For most 18-year-olds, life is exploration, psychological development, career choices, dating, and healthy friends, and reaching goals. Diamond Garrett, then 18, felt nothing could discourage her. That is, until Saturday, November 3, 2012, at approximately 9:43 pm, when she made an ill-advised move.
The night Garrett took 9 bullets
“I gave someone a ride, and some people wanted to shoot him – and they ended up shooting both of us,” said in an interview. “I was shot 9 times with two different weapons. I was 18 years old and young, and affiliating myself with the wrong people.”
The tragedy occurred in West Palm Beach, Florida, when multiple individuals unloaded 79 bullets using AK-47 and an AR-15. The trajectory of the bullets hit Garrett’s stomach, back, legs, and arms paralyzing her from the waist down.
“My initial response after being told I couldn’t walk anymore was that I can’t dance anymore,” she recalled. “That’s what stuck with me. It wasn’t about me walking, it was about me dancing.”
Rehabilitation center in Gainesville, Florida helps Garrett recover
For two months she was in the hospital’s ICU before transferring to a nursing home for several more months, then to a rehabilitation center. Bouts of depression crept in given she fully understood her situation by now. “They said I wasn’t well enough to go to rehab. I had other severe injuries to deal with, and they didn’t feel like I was strong enough to begin rehabilitation,”
“That’s where they taught me my independence. You know, how to cook, transfer in and out of the chair, how to put socks on, etc.” She added, “I had to figure out what was good for me, what I could do with my new life. Honestly, I’d never had a friend in a chair. I never knew about paralysis. It was like I was learning a new language.”

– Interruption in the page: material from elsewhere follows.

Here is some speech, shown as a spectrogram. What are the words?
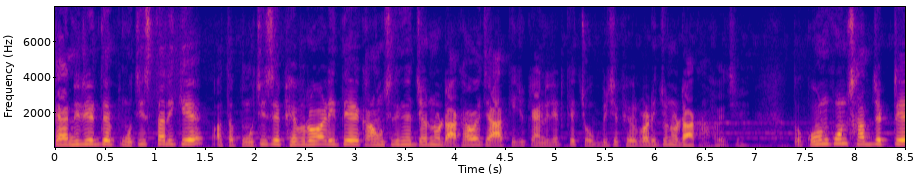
ক্যান্ডিডেটদের পঁচিশ তারিখে অর্থাৎ পঁচিশে ফেব্রুয়ারিতে কাউন্সিলিংয়ের জন্য ডাকা হয়েছে আর কিছু ক্যান্ডিডেটকে চব্বিশে ফেব্রুয়ারির জন্য ডাকা হয়েছে। তো কোন কোন সাবজেক্টে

In 1981, writer David Broder wrote, “…survival of the hero in conditions of imminent danger is taken as a sign of divine favor—a token that [they] have been saved for a reason.”
Television series gives Garrett insperation

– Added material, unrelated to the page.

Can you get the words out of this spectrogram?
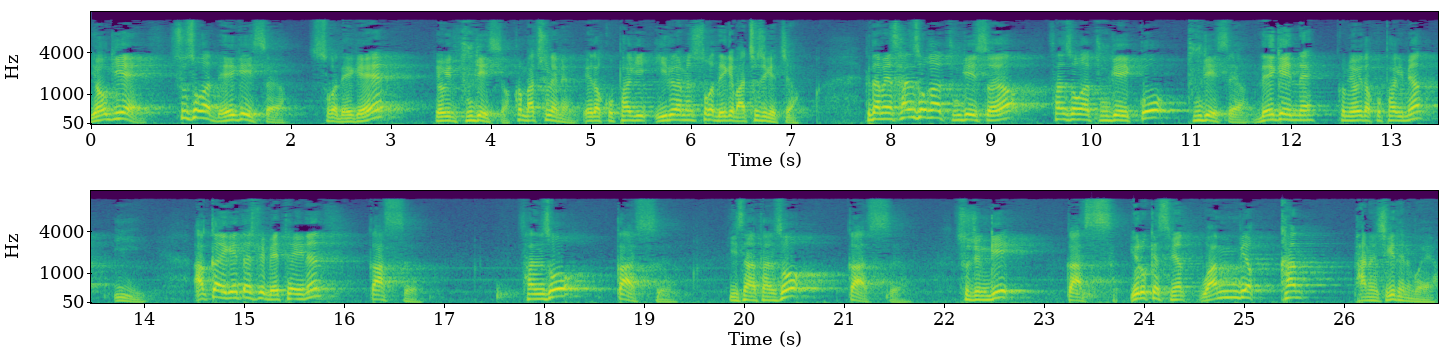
여기에 수소가 네개 있어요. 수소가 네 개. 여기 두개 있어. 그럼 맞추려면 여기다 곱하기 2를 하면 수소가 4개 맞춰지겠죠. 그 다음에 산소가 두개 있어요. 산소가 두개 있고 두개 있어요. 4개 있네. 그럼 여기다 곱하기면 2. 아까 얘기했다시피 메테인은 가스. 산소, 가스. 이산화탄소, 가스. 수증기, 가스. 이렇게 쓰면 완벽한 반응식이 되는 거예요.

Garret was a skilled dancer who was alive and determined to gracefully move across the dance floor, but only this time in a wheelchair.

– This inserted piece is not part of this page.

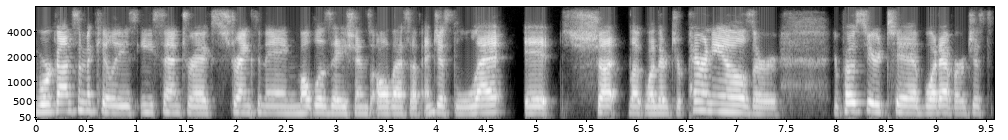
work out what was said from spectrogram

However, the question she faced was how to turn her dreams into reality? Push Girls become an inspiration for many disabled and non-disabled viewers. At the urging of her mother, Garrett faithfully watched the show pulling inspiration from the series, but it was Push Girls star Chelsie Hill that resonated with Garrett.
Similar to Garrett, Hill was a committed dancer who suffered an injury at the same age as Garrett. Garrett and Hill connected on social media. Not only did they become friends, but Hill taught Garrett how to fully function in her wheelchair to resume her passion for dance.
In 2019, Garrett’s efforts paid off; she posted dance videos in her wheelchair, which netted her over 105,000 followers on TikTok. In fact, Garrett took her enthusiasm for dance one step further, learning routines with other dancers.
Garrett finds new purpose though advocacy
Although dance remains a fixture in her life, Garrett is in college at the University of Central Florida. In addition to her academic studies, she has become a motivational speaker for injured people. Garrett attends annual camps, such as the Rollettes Experience, where she offers words of encouragement to empower women and girls in wheelchairs from across the U.S.
“The youth is my focus because I still consider myself a part of this generation,” said Garrett. “To be honest, I think our generation is lost. We can feel like our parents and loved ones are against us, and that our ‘friends’ are always the best thing for us. But, from my situation, I want to encourage our youth that our parents are not here to hinder or hurt us.”